Tip #1 Shortcut for Creating NEW materials
- Create a shortcut to vtex.exe on your desktop. Vtex.exe is located in your SourceSDK\bin directory.
- Right-Click the shortcut and select the ‘properties’ option.
- Click OK.
Tip #2 TGA to VTF right-click shortcut
- Open a Windows Explorer window (Windows key + E).
- Go to Tools > Folder options.
- Click TGA so that it is highlighted.
- Click in the little box next to “Use DDE".
- Hit OK on all the panels to accept the changes.
Now to convert your textures, we can use our new tools to save us some typing in a DOS window.
- Save all your .bmp’s as .tga’s with your favorite image editing application into their appropriate materialsrc directory.
- Drag your .tga onto the new Vtex desktop shortcut you’ve created.
- Do this for all the textures for your model.
NOTE: For a much more in depth explanation of materials and their options, see the Materials documentation.
Step 3. Tweak the .qc file
For the most part old .qc files will work with the new Studiomdl, however there have been a few syntax changes that you will need to implement in order for the model to build correctly.
Step 4. Collision Model (aka Physbox)
A "Collision Model" (aka "Collision Hull," "Physics Hull," or "Physbox") is the simplified mesh that defines how the model will interact with the world when it is being physically simulated. This document will not cover the details of creating a physbox, but I would like to quickly discuss if you need to create one by hand or have Studiomdl create one for you.
To demonstrate this, imagine looking down on your model and that it is shaped like a +…
You’ve deemed that it must have a correct physbox because it is going to be seen frequently reacting with the world and/or player, thus needs to bounce and spin correctly. So you want your physbox to resemble something like this, the red lines…
However if you were to let Studiomdl create the physbox for you, it would create a mesh that connected all the most extended parts directly. Like this…
In some cases, that’s ok. If the object is insignificant, or is rarely used in some dark corner, etc. However if this example object were a revolving door, then this physbox would be unacceptable. For more information, see the "Physics" section of the modeling documentation.

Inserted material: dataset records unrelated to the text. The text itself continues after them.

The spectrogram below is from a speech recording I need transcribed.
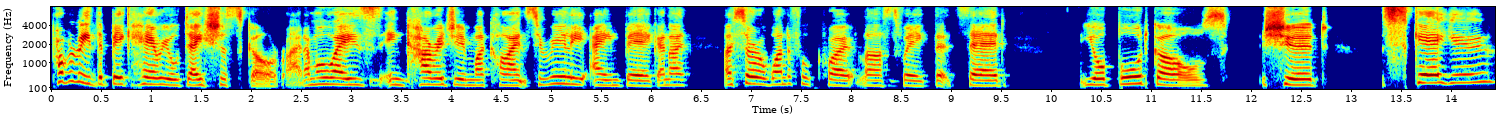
probably the big, hairy, audacious goal, right? I'm always encouraging my clients to really aim big. And I, I saw a wonderful quote last week that said, Your board goals should scare you,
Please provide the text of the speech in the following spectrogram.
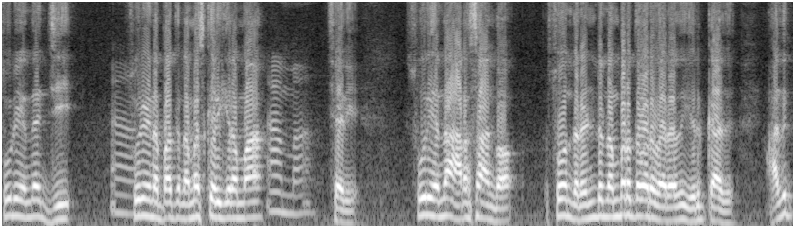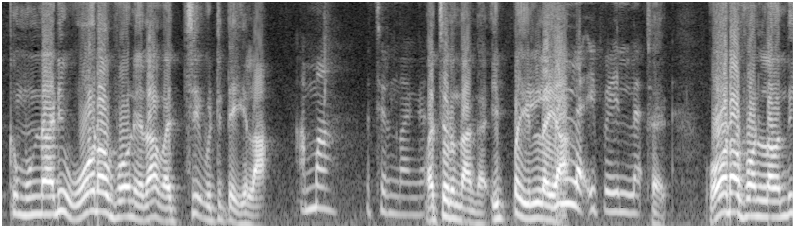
சூரியன் தான் ஜி சூரியனை பார்த்து நமஸ்கரிக்கிறோமா? சரி. சூரியன் தான் அரசாங்கம். ஸோ இந்த ரெண்டு நம்பரை தவிர வேற எதுவும் இருக்காது. அதுக்கு முன்னாடி ஓடோ ஃபோன் ஏதாவது வச்சு விட்டுட்டீங்களா? அம்மா வச்சிருந்தாங்க. வச்சிருந்தாங்க. இப்ப இல்லையா? இல்ல இப்ப இல்ல. சரி. ஓடோ ஃபோன்ல வந்து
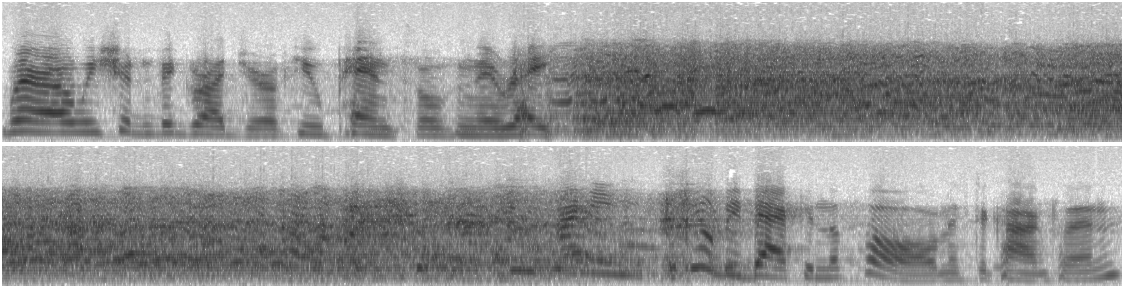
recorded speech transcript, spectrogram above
Well, we shouldn't begrudge her a few pencils and erasers. I mean, she'll be back in the fall, Mr. Conklin.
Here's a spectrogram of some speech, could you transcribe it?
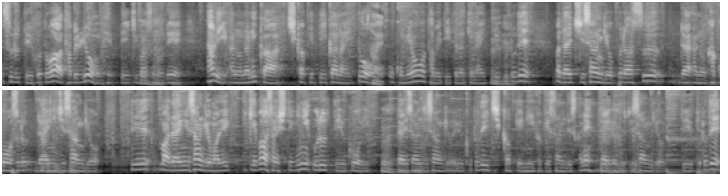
するっていうことは食べる量も減っていきますので。やはりあの何か仕掛けていかないとはい。お米を食べていただけないということで、まあ、第一次産業プラスだあの加工する第二次産業で、まあ、第二次産業までいけば最終的に売るっていう行為、第三次産業ということで 1×2×3 ですかね。第六次産業っていうことで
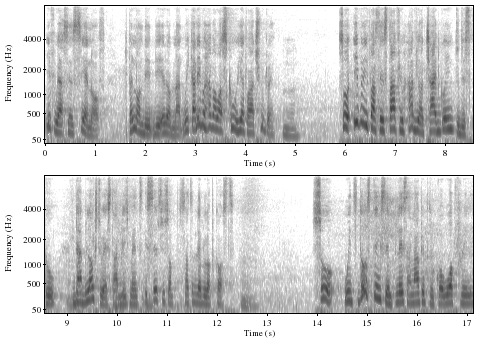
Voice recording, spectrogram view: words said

Step 5. Run Studiomdl to compile the model.
The actual process of compiling hasn’t changed outside of Studiomdl using your VPROJECT. The following steps can make the job a little easier though by associating all .qc files with Studiomdl so that whenever you double-click them, they will automatically be compiled. If this isn’t something you would like, then skip it and run Studiomdl by any method you prefer. See the Modeling documentation for more information on Studiomdl.
To associate .qc files with Studiomdl for double-click compiling:
- Open a Windows Explorer. (Windows Key + E)
- Click the QC extension. It should become highlighted.
You should now be able to compile your model as a Source model by simply double-clicking the models .qc file.
Step 6. Check your new source .mdl with Half-Life Model Viewer
Some problems you might run into:
- If your model has a black and pink texture, it’s because the materials are not in the location the .qc has pointed the model to look for them in.
That should do it. If you’re still having problems, try going through the Modeling documentation to see if there are any issues you might need to take care of.
P.S. I’ve Lost My Original Source…
If you’ve lost your original source, in the coming weeks Softimage will be releasing a tool with which you can import your .smd directly for editing. One way to get a hold of your textures for converting to materials is to use the Goldsource version of HLMV and extracting the textures from the Texture tab. If all of these options fail you, maybe starting from scratch isn’t such a bad idea after all.